Situational Awareness

It is not always easy to see that the pitched ball has not been caught, as it happens directly behind the batter. The batter must instantly recognize the drop and run to first and cannot wait for the umpire call. Just like a bunt, base runners also need to be aware of the number of outs, as well as the pitch count, as they will need to decide whether to advance or stay safely on their current base.

What happens if the runner is hit by a throw?

The dropped third strike can lead to some tight throws by catchers, whether it’s in little league softball or Major League Baseball. Unlike a batted ball, if a base runner is hit by a thrown ball then the hitter will be deemed safe and the ball is still a live ball. Softball rules state that as long as the base runner is deemed in the baseline and not too far into foul territory and makes an ordinary effort to get out of the way, she will be deemed safe. If the batter runs intentionally in a way that causes the ball to hit them, then a dead ball is called and they are called out, with the other runners disallowed from reaching the next base.

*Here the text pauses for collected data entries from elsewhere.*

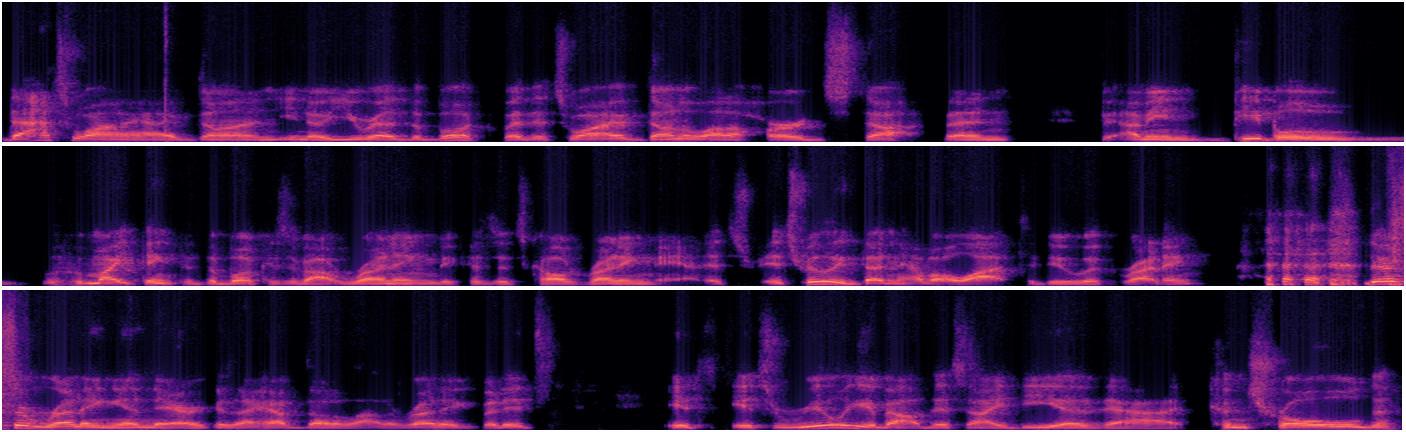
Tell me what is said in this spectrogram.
that's why I've done, you know, you read the book, but it's why I've done a lot of hard stuff. And I mean, people who might think that the book is about running because it's called Running Man. It's it's really doesn't have a lot to do with running. There's some running in there because I have done a lot of running, but it's it's it's really about this idea that controlled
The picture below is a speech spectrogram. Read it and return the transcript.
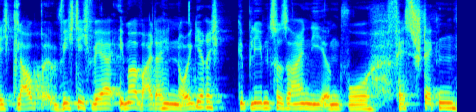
Ich glaube, wichtig wäre immer weiterhin neugierig geblieben zu sein, nie irgendwo feststecken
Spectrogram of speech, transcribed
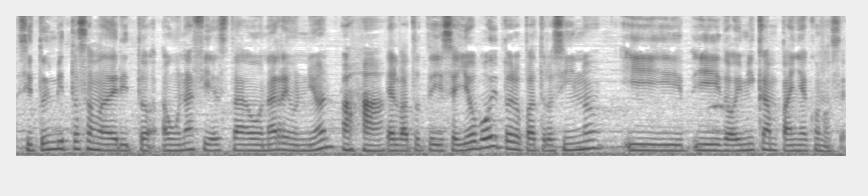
si tú invitas a Maderito a una fiesta o una reunión, Ajá. el vato te dice, yo voy, pero patrocino y, y doy mi campaña a conocer.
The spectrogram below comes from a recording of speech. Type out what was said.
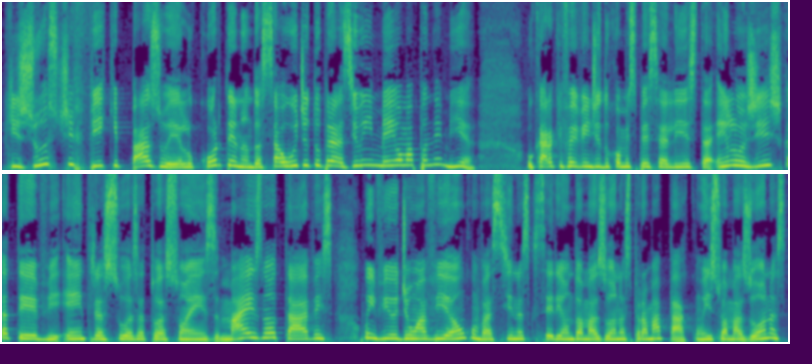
que justifique Pazuello coordenando a saúde do Brasil em meio a uma pandemia. O cara que foi vendido como especialista em logística teve entre as suas atuações mais notáveis o envio de um avião com vacinas que seriam do Amazonas para Amapá. Com isso, o Amazonas,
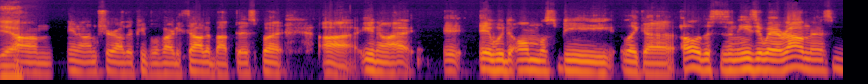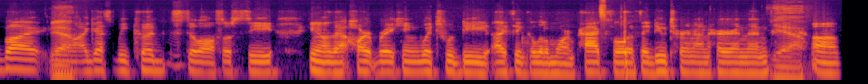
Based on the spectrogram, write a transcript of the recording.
Yeah. Um, you know, I'm sure other people have already thought about this, but uh, you know, I it, it would almost be like a oh, this is an easy way around this, but you Yeah. know, I guess we could still also see you know that heartbreaking, which would be I think a little more impactful if they do turn on her and then yeah. um,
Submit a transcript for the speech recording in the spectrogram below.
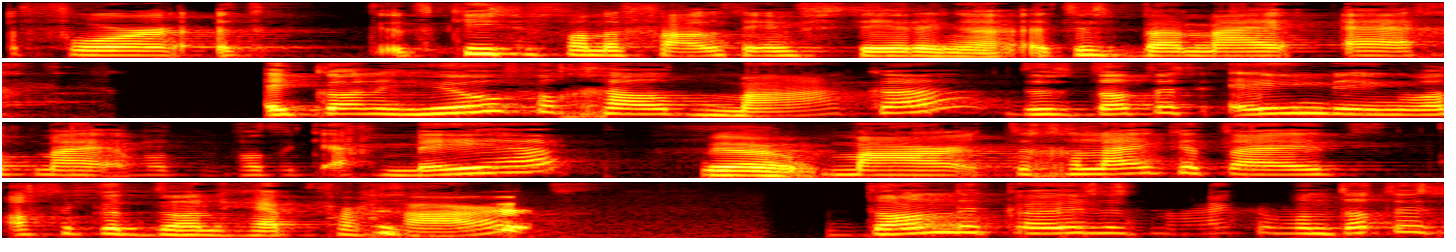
voor het, het kiezen van de foute investeringen. Het is bij mij echt, ik kan heel veel geld maken. Dus dat is één ding wat, mij, wat, wat ik echt mee heb. Ja. Maar tegelijkertijd, als ik het dan heb vergaard, dan de keuzes maken. Want dat is,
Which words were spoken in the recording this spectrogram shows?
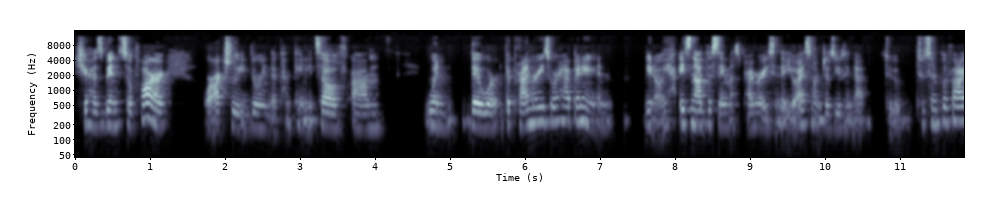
she has been so far, or actually during the campaign itself, um, when there were the primaries were happening, and you know it's not the same as primaries in the U.S. So I'm just using that to to simplify.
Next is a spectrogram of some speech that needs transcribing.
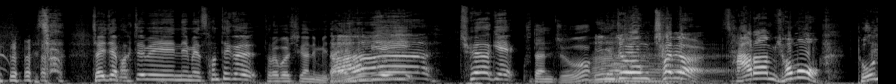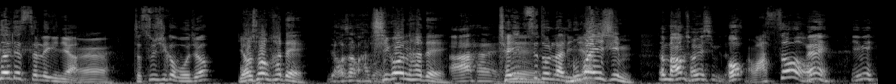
자, 자, 이제 박재민님의 선택을 들어볼 시간입니다. 아. NBA 최악의 구단주. 인종차별, 사람 혐오. 도널드 스털링이냐? 네. 자, 수식어 뭐죠? 여성 하대, 여성 하대. 직원 하대, 아, 제임스 네. 돌란이냐? 무관심. 마음 정했습니다. 어? 아, 왔어. 네, 이미.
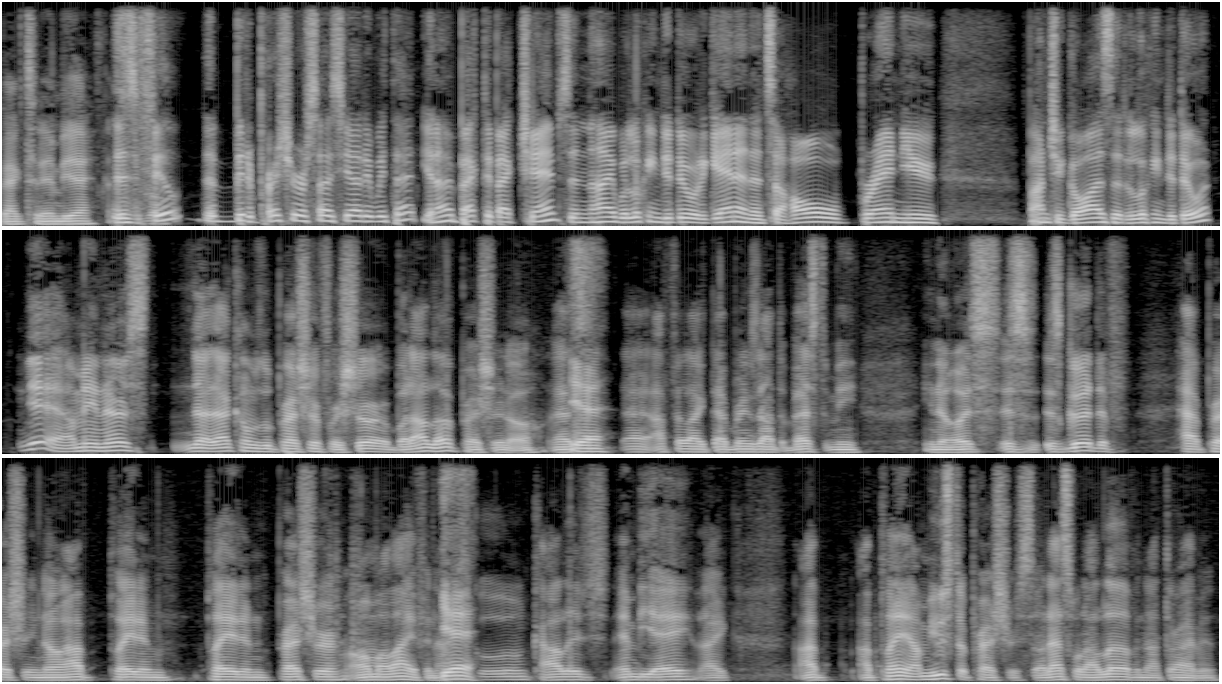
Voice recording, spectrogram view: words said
back to the NBA. Does it feel a bit of pressure associated with that? You know, back to back champs, and hey, we're looking to do it again, and it's a whole brand new bunch of guys that are looking to do it. Yeah, I mean, there's that, that comes with pressure for sure. But I love pressure though. That's, Yeah. that, I feel like that brings out the best of me. You know, it's it's it's good to have pressure. You know, I've played in played in pressure all my life in Yeah. school, college, NBA. Like I I play. I'm used to pressure, so that's what I love and I thrive in.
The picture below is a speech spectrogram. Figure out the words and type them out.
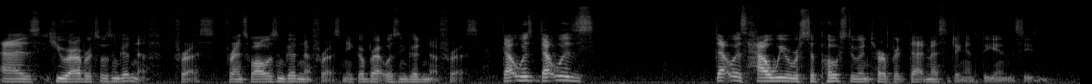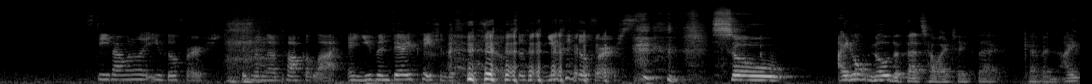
as Hugh Roberts wasn't good enough for us, Francois wasn't good enough for us, Neco Brett wasn't good enough for us. That was that was that was how we were supposed to interpret that messaging at the beginning of the season. Steve, I want to let you go first because I'm going to talk a lot, and you've been very patient this whole show, so you can go first. So I don't know that that's how I take that, Kevin. I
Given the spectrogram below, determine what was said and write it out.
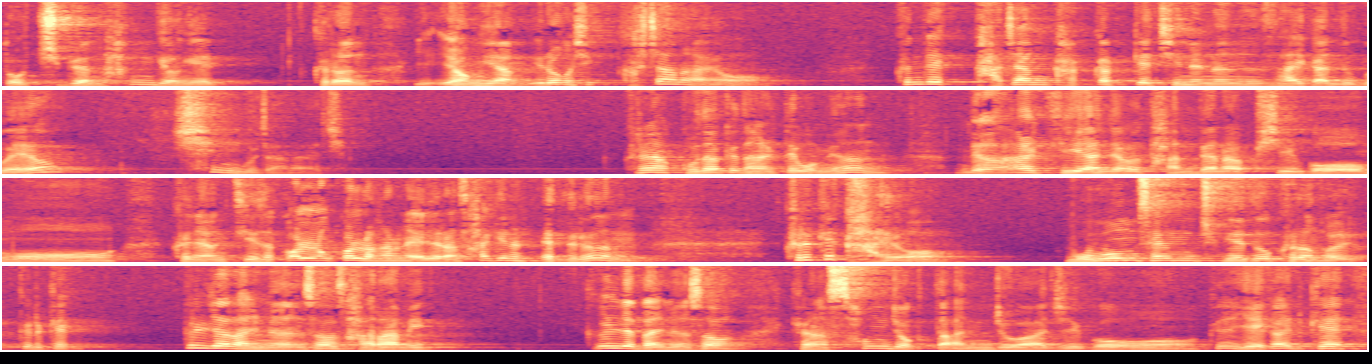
또 주변 환경의 그런 영향 이런 것이 크잖아요. 근데 가장 가깝게 지내는 사이가 누구예요? 친구잖아요, 지금. 그래야 고등학교 다닐 때 보면 늘 뒤에 앉아서 담배나 피고 뭐 그냥 뒤에서 껄렁껄렁 하는 애들이랑 사귀는 애들은 그렇게 가요. 모범생 중에도 그런 걸 그렇게 끌려다니면서 사람이 끌려다니면서 그냥 성적도 안 좋아지고 그냥 얘가 이렇게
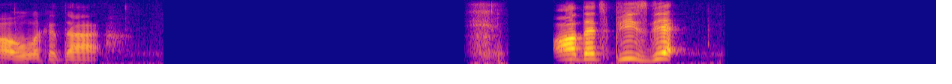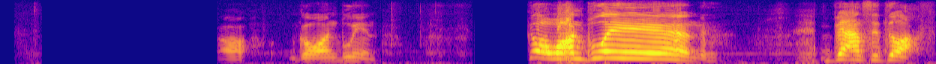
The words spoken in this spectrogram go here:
Oh, look at that. Oh, that's piece dick. Oh, go on, Blin. Go on, Blin! Bounce it off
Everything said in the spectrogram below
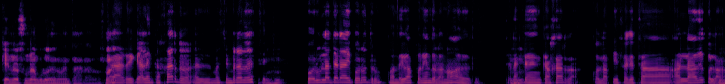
que no es un ángulo de 90 grados, ¿vale? Claro, y que al encajarlo, el machembrado este, por un lateral y por otro, cuando ibas poniéndolo, ¿no? Tienes que encajarla con la pieza que está al lado y con la.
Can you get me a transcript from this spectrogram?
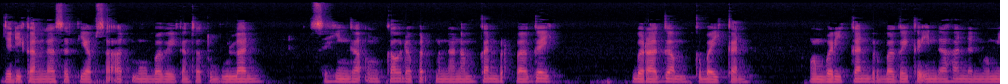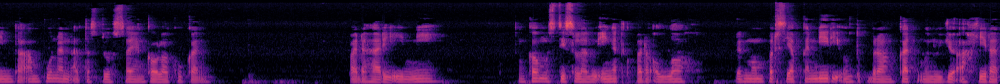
Jadikanlah setiap saatmu bagaikan satu bulan, sehingga engkau dapat menanamkan berbagai beragam kebaikan, memberikan berbagai keindahan dan meminta ampunan atas dosa yang kau lakukan. Pada hari ini, engkau mesti selalu ingat kepada Allah dan mempersiapkan diri untuk berangkat menuju akhirat.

With the potential of being hit with a fair ball, running on a dropped third strike is at your own risk.